  • 13 Jan 1943, Veteran Writer. ALMOST unnoticed on this side of the globe was the passing of Charles Henry Chomley, M.A., LL.B., editor of the British Australian and New Zealander, the journal published in London for the benefit of Australians. He was born at Sale, Victoria, in 1868.
    He studied law at Trinity College, Melbourne University, and was captain of the University Rowing Club. After practising his profession in this city for a few years, he took up land at Cheshunt in the King River valley in north eastern Victoria and spent his odd moments from farming at writing.
    At Cheshunt he went into local politics.
    Returning to Melbourne he was on the staff of Table Talk and later founded the Arena, a weekly. On a visit to London he took over the editorship of what was then the British Australasian, the name being changed later. A son, Lieut Arthur Chomley, is a gunnery instructor in the Australian forces.15

Citations

  1. [S22] Victorian Government. BDM Index Victoria (online).
  2. [S11] Newspaper - Argus 29 Jun 1891, p1.
  3. [S9] Free BMD. Index. Online @ https://www.freebmd.org.uk/.
  4. [S14] Newspaper - England, Andrews Newspaper Index Cards, 1790-1976, 23 Oct 1942.
  5. [S190] Index to Probate Calendar England, viewed at ancestry.com.au, 1858-1966.
  6. [S83] Online index to the UK census "Class: RG14; Piece: 3571; Schedule Number: 412."
  7. [S83] Online index to the UK census "The National Archives; Kew, London, England; 1939 Register; Reference: RG 101/326B."
  8. [S14] Newspaper - Table Talk (Melbourne, Vic. : 1885 - 1939), Fri 19 Jun 1891, p8
    http://nla.gov.au/nla.news-article147285070
  9. [S11] Newspaper - Argus Argus (Melbourne, Vic. : 1848 - 1957), Sat 6 Feb 1897, p14.
  10. [S11] Newspaper - Argus The Argus (Melbourne, Vic. : 1848 - 1957), Thu 8 Jun 1899, p5
    http://nla.gov.au/nla.news-article9511903
  11. [S14] Newspaper - Critic (Adelaide, SA : 1897-1924), Sat 25 Aug 1900, p6
    http://nla.gov.au/nla.news-article212144987
  12. [S14] Newspaper - The Tocsin (Melbourne, Vic. : 1897 - 1906), Thu 2 Apr 1903, p9
    http://nla.gov.au/nla.news-article201768145
  13. [S14] Newspaper - Advocate (Melbourne, Vic. : 1868 - 1954), Sat 19 Feb 1910, p11
    http://nla.gov.au/nla.news-article170030311
  14. [S14] Newspaper - Table Talk (Melbourne, Vic. : 1885 - 1939), Thu 16 Jan 1919, p4
    http://nla.gov.au/nla.news-article148561394
  15. [S14] Newspaper - The Herald (Melbourne, Vic. : 1861 - 1954), Wed 13 Jan 1943, p4
    http://nla.gov.au/nla.news-article245956284
Last Edited26 Oct 2018
 

NOTE

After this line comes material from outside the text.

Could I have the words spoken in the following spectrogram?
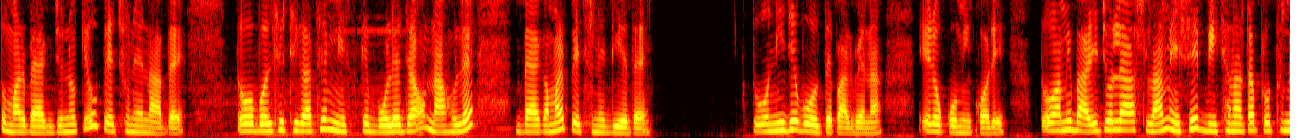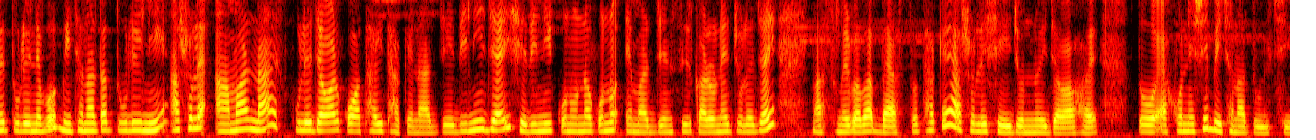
তোমার ব্যাগ যেন কেউ পেছনে না দেয়। তো বলছে, ঠিক আছে মিসকে বলে যাও, না হলে ব্যাগ আমার পেছনে দিয়ে দেয়। তো নিজে বলতে পারবে না, এরকমই করে। তো আমি বাড়ি চলে আসলাম, এসে বিছানাটা প্রথমে তুলে নেব। বিছানাটা তুলিনি আসলে আমার না স্কুলে যাওয়ার কথাই থাকে না। যেদিনই যাই, সেদিনই কোনো না কোনো এমার্জেন্সির কারণে চলে যাই। মাসুমের বাবা ব্যস্ত থাকে, আসলে সেই জন্যই যাওয়া হয়। তো এখন এসে বিছানা তুলছি।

Many family sections show only the children who were associated with Upper Beaconsfield.